I’m a hip hop head. I grew up on Hip Hop. People like Nas, Lauryn Hill and Yasiin Bey (then known as Mos Def) helped me find my creative identity, craft my social awareness and amplify my voice. My curiosity about Africa, her history and peoples was greatly influenced by these musicians’ lyrics and although I’ve collected new favourites with time, they still rank high up in my hierarchy of greats. So when I heard that Yasiin would be Creative Director of Unknown Union, a Cape Town-New York clothing company that will soon launch a unique collection featuring pieces made from the traditional blankets of the Basotho people, I paid attention.
The Unknown Union team also runs an independent corporation called Mountain Kingdom, which won the rights to globally distribute Basotho heritage blankets of Aranda Textiles, a South African manufacturing company that produces the blankets exclusively. I previously wrote about this marriage of convenience here.
Despite the commitment by Mountain Kingdom to bring some blanket production to Lesotho and donate to a Lesotho-based charity, I cannot fight off this nagging feeling that an entire culture of people is being exploited by Unknown Union as they design high-end bomber jackets out of our heritage blankets.

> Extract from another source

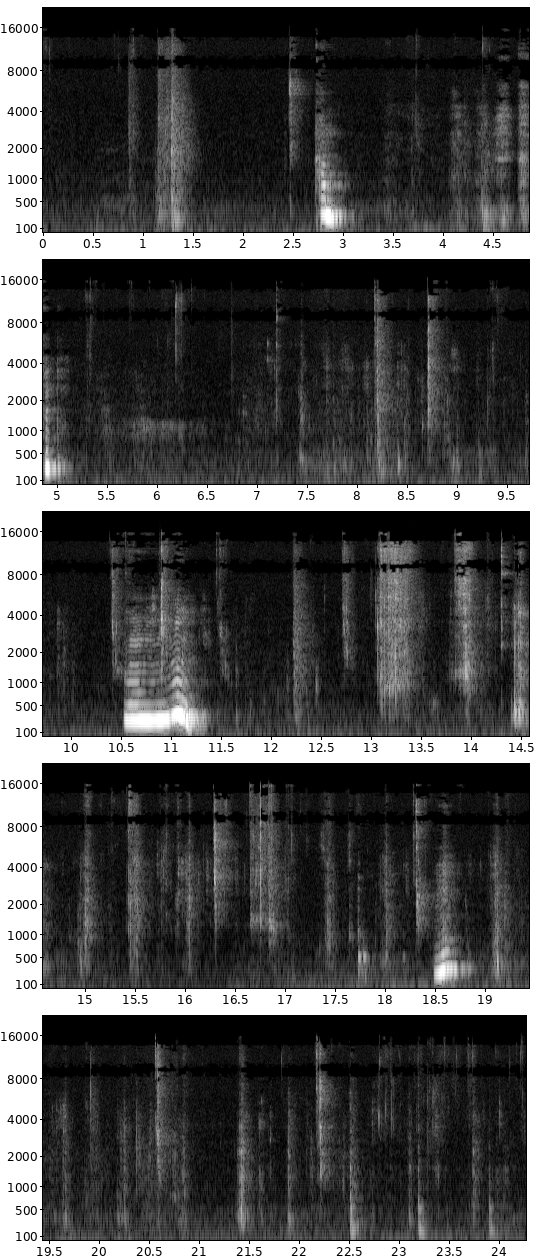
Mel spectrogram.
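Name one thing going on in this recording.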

The fine print
Yasiin Bey is a profound artist, advocate of social justice and fashion icon who has demonstrated his love for Africa and her diverse cultures throughout his career. He made Hip Hop history by becoming the first American emcee to move to the African south and settle his family in Cape Town. Whether the gesture was an expression of real love or simply a “motherland” fetish is open for debate but he kept it up for at least four years.
One can only speculate on the reasons he agreed to the Unknown Union appointment but from a business perspective it would appear to be complementary. For Unknown Union to bring on a black conscious rapper into their team is a strategic move to counter inevitable criticism, among other things, especially during these times when cultural appropriation is such a hot topic. Not to mention both parties gain some serious publicity when marketing to the West.
Nothing personal, just business
Granted Lesotho can do with economic relief; it suffers a great deal of brain drain and art is treated like a joke not worthy of investing in. Perhaps we cannot hold it against anyone who recognises Lesotho’s vast potential for their gain. If we are busy sleeping on our own cultural treasures, maybe we should not get mad when someone else sees their value.
We allow political authorities to continuously over-look creativity and act as though we are helpless and have our hands tied. This kind of attitude conveniently sets us up to have other people tell our stories for us and create wealth from it, and then we proceed to complain in shallow-whispers when it happens.
When Hip Hop was born it was ridiculed and had virtually no support from the powers that be (government, mainstream media etc), but it persevered because it was and still is genuine culture. To date Hip Hop has developed into one of the most lucrative entertainment genres globally, to the extent that it has been exotified and watered down into a commercial tool. Sesotho culture is no different in its potency and uniqueness and it absolutely should be celebrated. Should it be commoditised by people who are not well acquainted with its lived experience though? Now that is a different story!